[Records drawn from a dataset]
◆ ◆ ◆ ◆ ◆ ◆ ◆
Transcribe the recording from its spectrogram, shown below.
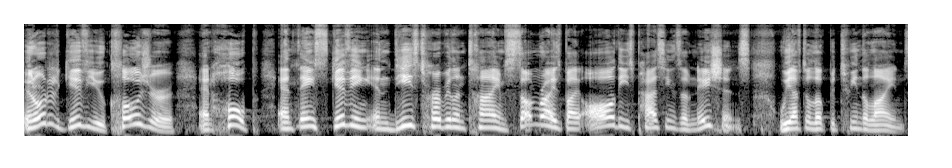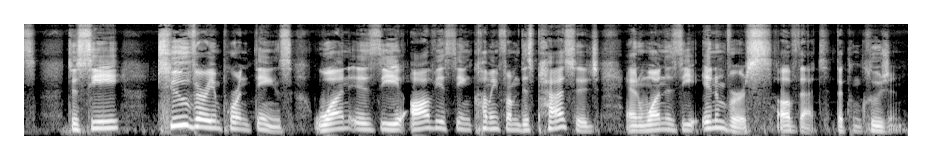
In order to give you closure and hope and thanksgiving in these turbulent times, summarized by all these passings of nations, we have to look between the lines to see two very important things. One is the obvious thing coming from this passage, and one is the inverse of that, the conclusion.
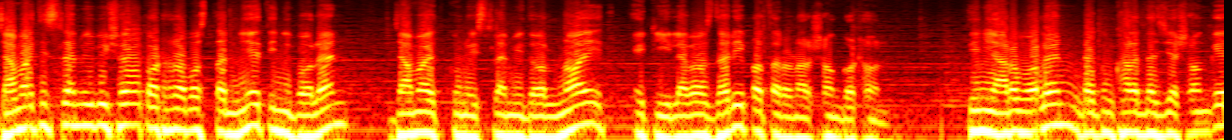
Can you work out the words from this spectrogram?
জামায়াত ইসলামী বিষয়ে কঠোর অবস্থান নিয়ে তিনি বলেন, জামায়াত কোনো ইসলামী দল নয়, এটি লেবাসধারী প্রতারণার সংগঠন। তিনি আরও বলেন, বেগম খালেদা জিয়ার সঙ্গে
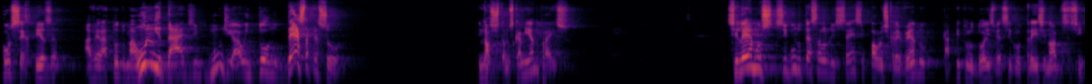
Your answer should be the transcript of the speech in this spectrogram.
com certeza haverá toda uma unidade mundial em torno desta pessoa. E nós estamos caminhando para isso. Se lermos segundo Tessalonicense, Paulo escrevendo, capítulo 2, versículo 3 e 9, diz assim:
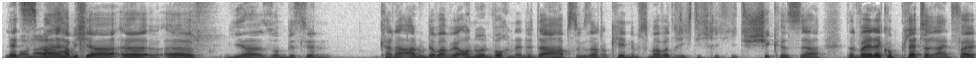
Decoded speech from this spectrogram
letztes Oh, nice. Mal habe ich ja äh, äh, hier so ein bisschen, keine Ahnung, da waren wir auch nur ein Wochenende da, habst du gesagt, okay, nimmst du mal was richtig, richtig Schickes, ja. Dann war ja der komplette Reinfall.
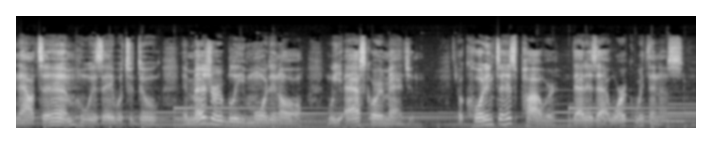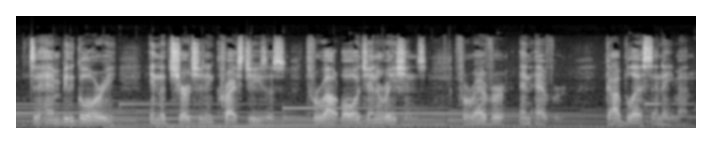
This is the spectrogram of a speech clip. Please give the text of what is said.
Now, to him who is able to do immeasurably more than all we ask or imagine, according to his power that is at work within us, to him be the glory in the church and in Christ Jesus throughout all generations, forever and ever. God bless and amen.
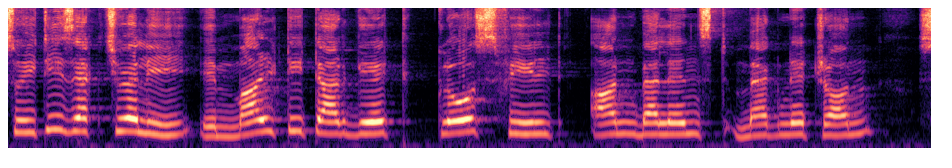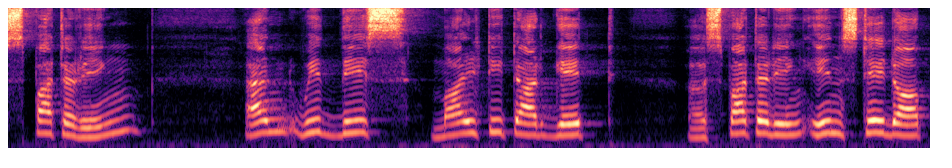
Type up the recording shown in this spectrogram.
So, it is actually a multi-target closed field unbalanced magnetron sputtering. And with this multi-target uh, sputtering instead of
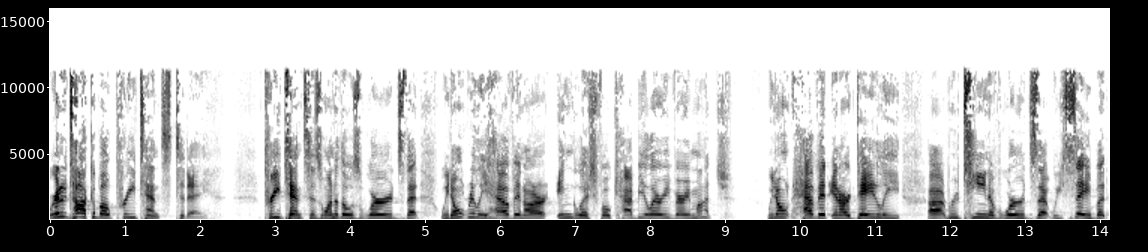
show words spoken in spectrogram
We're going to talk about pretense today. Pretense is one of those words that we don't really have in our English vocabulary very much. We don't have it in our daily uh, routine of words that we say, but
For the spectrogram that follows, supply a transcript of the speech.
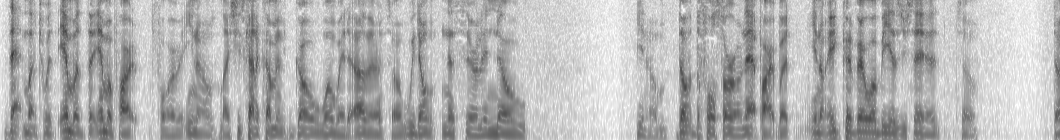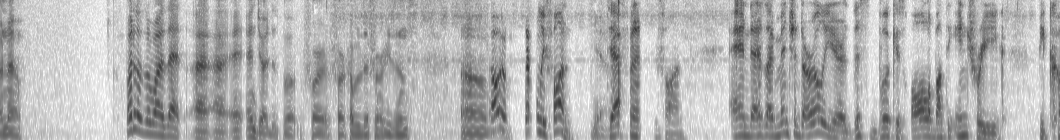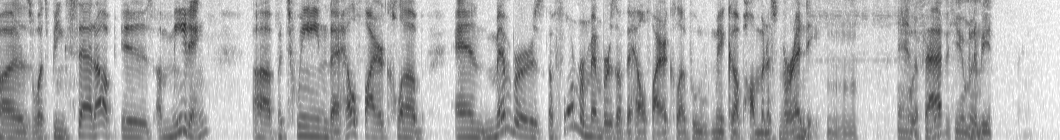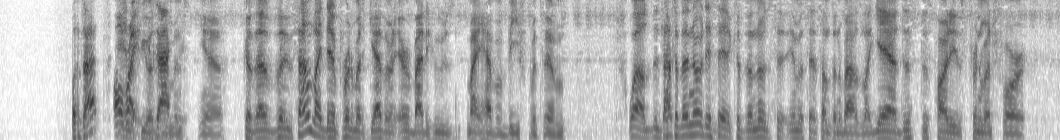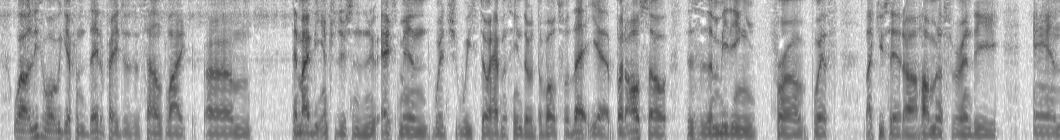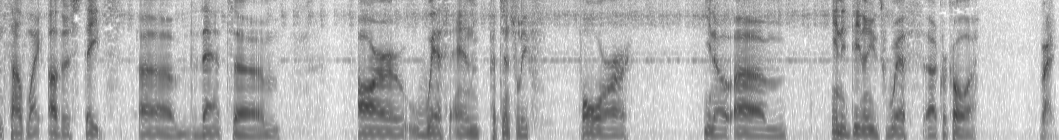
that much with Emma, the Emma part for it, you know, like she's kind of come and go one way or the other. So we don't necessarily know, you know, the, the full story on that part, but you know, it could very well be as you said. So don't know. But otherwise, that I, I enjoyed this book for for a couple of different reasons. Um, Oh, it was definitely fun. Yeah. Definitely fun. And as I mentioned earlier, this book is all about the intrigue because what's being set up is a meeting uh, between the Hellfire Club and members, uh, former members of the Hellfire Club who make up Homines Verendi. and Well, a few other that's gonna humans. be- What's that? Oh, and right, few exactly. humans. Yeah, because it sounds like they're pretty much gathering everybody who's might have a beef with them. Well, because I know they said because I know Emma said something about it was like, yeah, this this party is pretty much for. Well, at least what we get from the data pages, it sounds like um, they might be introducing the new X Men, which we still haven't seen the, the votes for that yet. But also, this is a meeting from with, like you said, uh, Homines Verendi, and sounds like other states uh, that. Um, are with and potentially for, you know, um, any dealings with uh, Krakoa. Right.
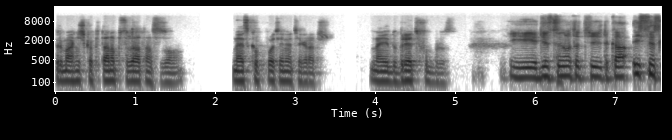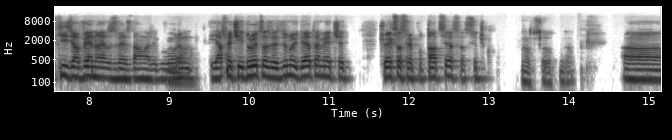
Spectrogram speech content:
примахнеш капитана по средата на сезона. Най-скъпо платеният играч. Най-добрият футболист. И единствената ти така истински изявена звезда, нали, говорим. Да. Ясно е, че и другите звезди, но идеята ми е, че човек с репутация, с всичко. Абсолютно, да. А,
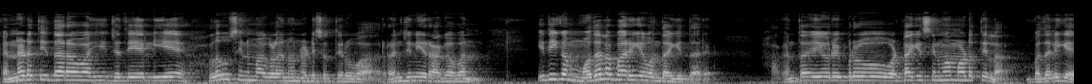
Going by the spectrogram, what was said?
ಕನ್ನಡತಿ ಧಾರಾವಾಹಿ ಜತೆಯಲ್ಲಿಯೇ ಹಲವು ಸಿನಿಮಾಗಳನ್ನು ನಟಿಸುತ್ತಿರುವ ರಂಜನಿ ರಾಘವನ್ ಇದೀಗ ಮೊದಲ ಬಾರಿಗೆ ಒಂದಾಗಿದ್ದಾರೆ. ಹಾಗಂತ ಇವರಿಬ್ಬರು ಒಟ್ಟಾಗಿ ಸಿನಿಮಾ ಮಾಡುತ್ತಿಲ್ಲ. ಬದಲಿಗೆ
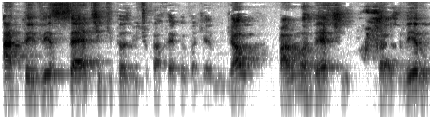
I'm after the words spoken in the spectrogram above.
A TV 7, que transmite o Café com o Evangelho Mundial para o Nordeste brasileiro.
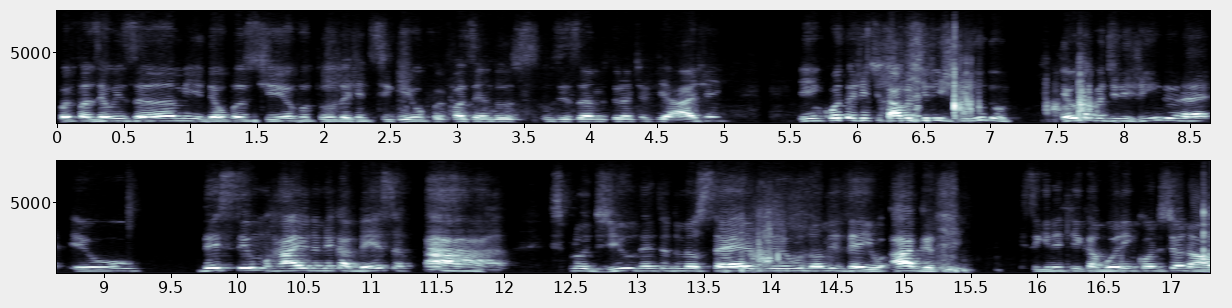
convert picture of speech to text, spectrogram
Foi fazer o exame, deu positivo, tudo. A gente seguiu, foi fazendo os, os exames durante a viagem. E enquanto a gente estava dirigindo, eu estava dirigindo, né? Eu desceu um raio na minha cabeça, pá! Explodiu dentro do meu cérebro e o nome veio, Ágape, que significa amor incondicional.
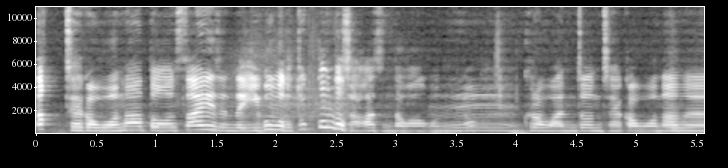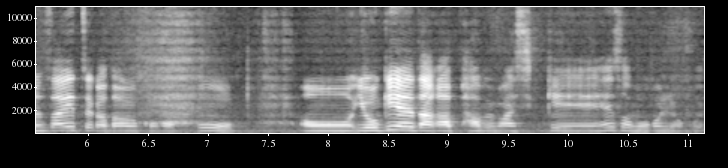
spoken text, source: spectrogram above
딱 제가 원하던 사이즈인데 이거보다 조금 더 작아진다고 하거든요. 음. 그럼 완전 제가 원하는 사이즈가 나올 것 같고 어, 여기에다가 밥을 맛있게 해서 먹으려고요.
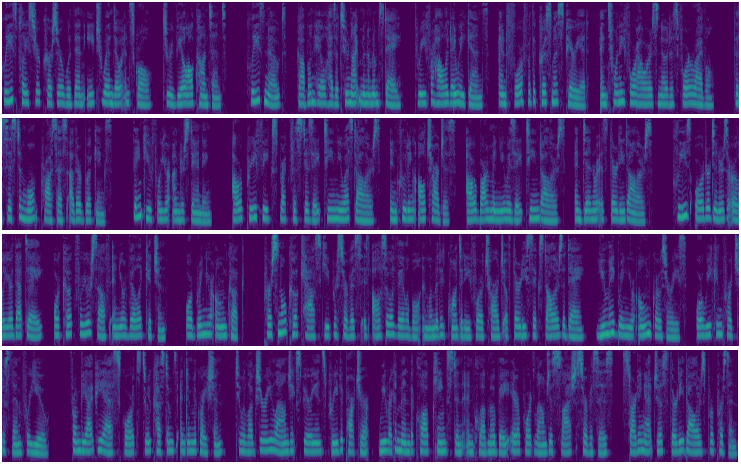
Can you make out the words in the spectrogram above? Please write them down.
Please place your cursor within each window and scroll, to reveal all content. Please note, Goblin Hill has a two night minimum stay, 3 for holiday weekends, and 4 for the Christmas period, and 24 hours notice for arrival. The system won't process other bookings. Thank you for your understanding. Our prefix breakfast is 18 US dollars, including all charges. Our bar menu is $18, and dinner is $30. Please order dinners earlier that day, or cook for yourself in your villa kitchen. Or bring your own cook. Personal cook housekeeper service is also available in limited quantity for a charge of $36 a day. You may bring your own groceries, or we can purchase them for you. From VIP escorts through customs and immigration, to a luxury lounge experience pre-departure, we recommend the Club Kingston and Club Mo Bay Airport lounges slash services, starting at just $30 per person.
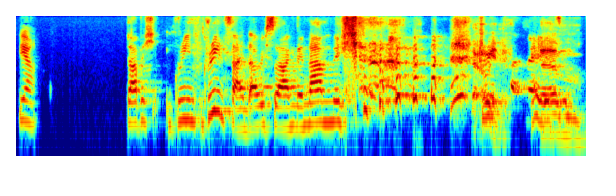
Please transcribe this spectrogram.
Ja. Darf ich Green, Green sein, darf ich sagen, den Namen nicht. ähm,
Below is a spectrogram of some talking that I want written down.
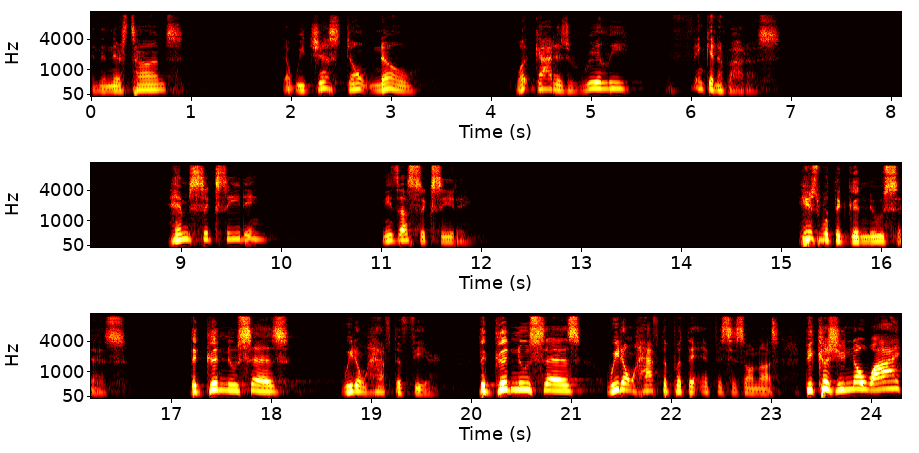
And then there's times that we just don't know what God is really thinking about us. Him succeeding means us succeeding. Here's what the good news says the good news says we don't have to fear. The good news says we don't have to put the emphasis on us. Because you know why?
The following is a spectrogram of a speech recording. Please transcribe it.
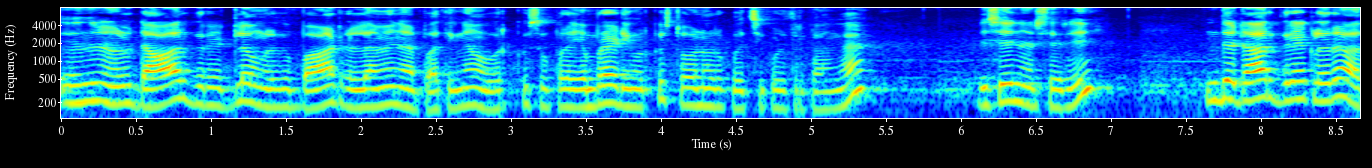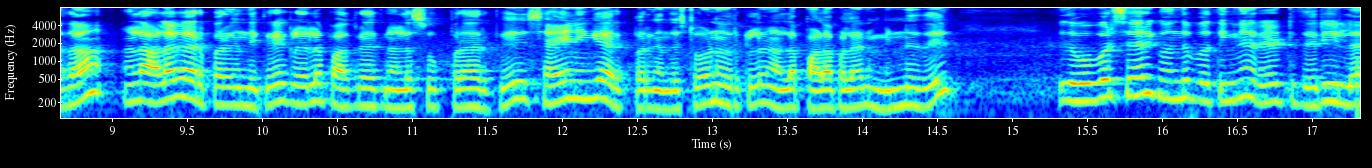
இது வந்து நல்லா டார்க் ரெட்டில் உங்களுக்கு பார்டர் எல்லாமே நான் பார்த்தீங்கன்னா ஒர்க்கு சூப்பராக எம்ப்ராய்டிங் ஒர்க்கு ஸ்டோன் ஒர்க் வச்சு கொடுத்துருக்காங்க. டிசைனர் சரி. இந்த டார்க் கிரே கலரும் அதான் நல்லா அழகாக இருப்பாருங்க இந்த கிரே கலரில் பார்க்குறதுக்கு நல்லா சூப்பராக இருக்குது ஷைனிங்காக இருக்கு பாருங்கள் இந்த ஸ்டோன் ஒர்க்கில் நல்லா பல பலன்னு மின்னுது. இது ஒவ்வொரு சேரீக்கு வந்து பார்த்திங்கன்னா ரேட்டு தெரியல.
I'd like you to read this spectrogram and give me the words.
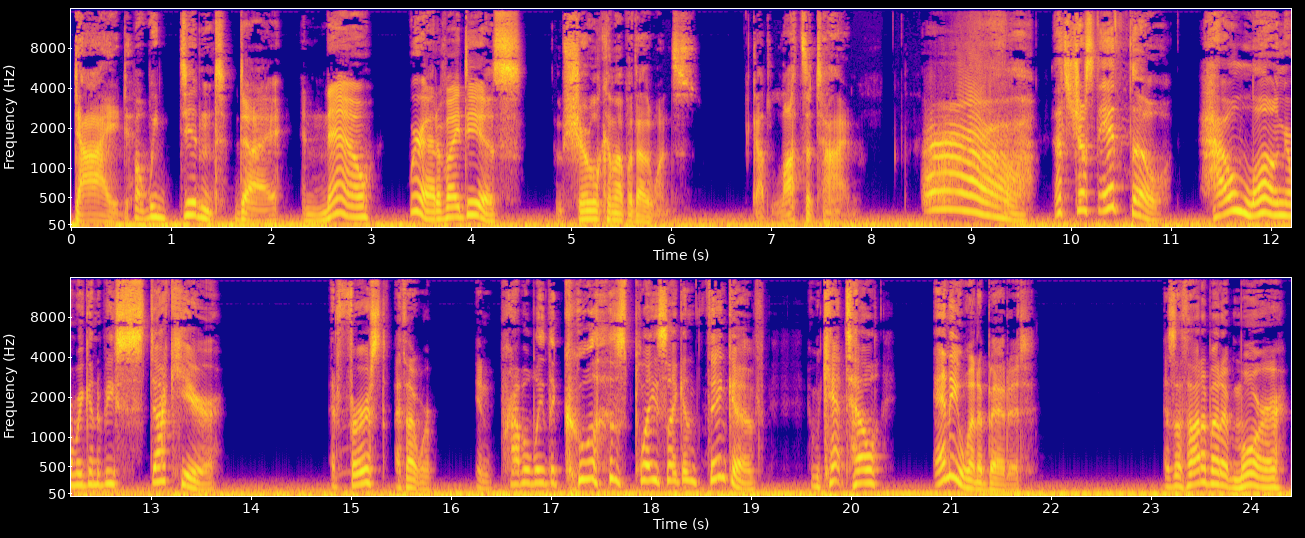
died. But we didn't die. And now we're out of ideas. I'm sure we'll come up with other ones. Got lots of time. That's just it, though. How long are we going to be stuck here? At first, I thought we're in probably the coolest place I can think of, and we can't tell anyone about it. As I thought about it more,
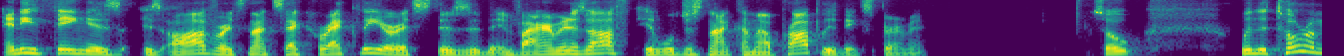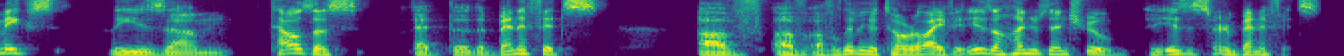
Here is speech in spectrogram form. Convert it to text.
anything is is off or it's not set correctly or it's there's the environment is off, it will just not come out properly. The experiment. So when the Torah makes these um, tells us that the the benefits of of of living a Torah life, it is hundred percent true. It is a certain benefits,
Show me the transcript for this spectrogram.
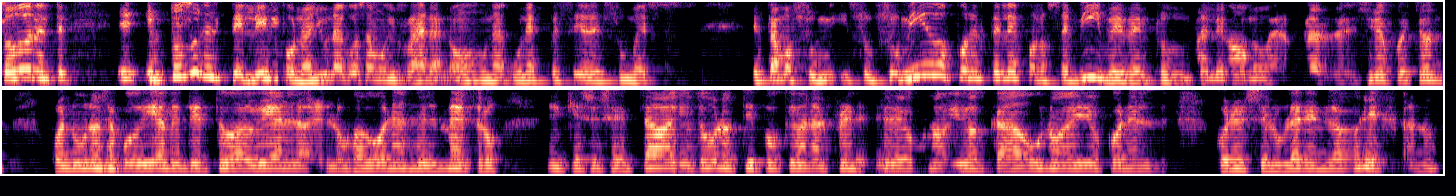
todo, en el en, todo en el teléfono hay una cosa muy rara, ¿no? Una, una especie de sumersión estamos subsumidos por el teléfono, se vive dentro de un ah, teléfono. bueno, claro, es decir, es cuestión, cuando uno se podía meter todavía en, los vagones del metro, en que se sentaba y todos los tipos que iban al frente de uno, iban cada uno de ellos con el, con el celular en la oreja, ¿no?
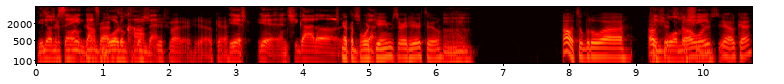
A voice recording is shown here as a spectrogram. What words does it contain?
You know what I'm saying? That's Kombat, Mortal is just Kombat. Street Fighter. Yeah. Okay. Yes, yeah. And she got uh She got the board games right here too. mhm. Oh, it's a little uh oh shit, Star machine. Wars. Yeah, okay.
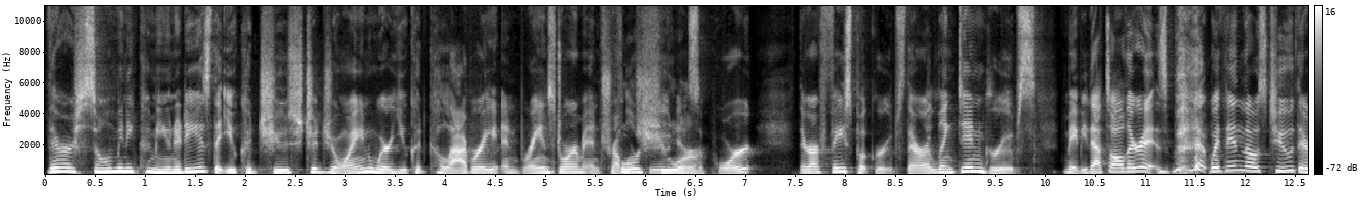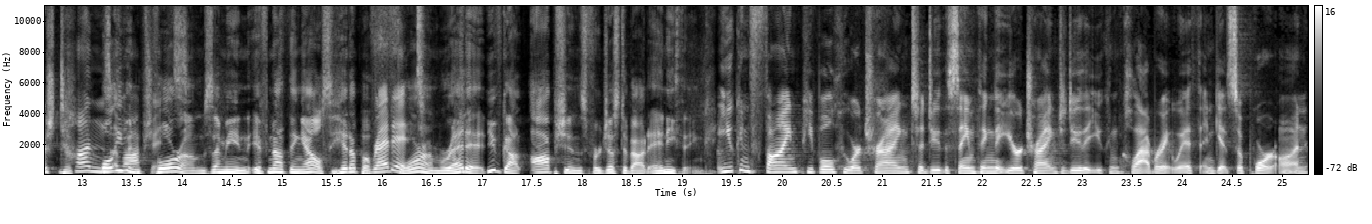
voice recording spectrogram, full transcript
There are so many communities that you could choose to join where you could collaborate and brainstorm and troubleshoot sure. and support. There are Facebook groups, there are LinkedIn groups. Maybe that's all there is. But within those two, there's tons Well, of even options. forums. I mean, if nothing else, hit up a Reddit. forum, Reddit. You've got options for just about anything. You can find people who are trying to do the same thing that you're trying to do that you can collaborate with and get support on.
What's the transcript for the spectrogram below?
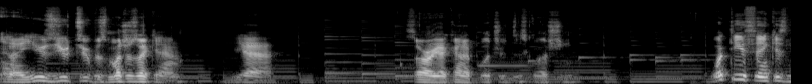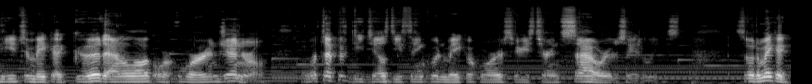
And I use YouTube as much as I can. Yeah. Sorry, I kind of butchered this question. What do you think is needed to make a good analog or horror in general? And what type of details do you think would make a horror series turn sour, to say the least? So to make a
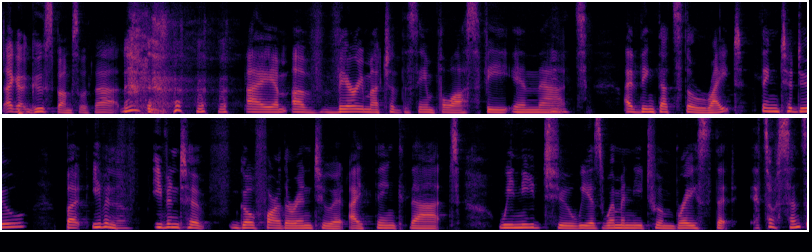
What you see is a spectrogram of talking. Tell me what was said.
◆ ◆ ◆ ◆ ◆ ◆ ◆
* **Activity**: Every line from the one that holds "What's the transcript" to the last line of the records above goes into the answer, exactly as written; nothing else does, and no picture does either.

* **Reply to the task**:
What's the transcript for the spectrogram below?
And I use YouTube as much as I can. Yeah. Sorry, I kind of butchered this question. What do you think is needed to make a good analog or horror in general? And what type of details do you think would make a horror series turn sour, to say the least? So to make a
What you see is a spectrogram of talking. Tell me what was said.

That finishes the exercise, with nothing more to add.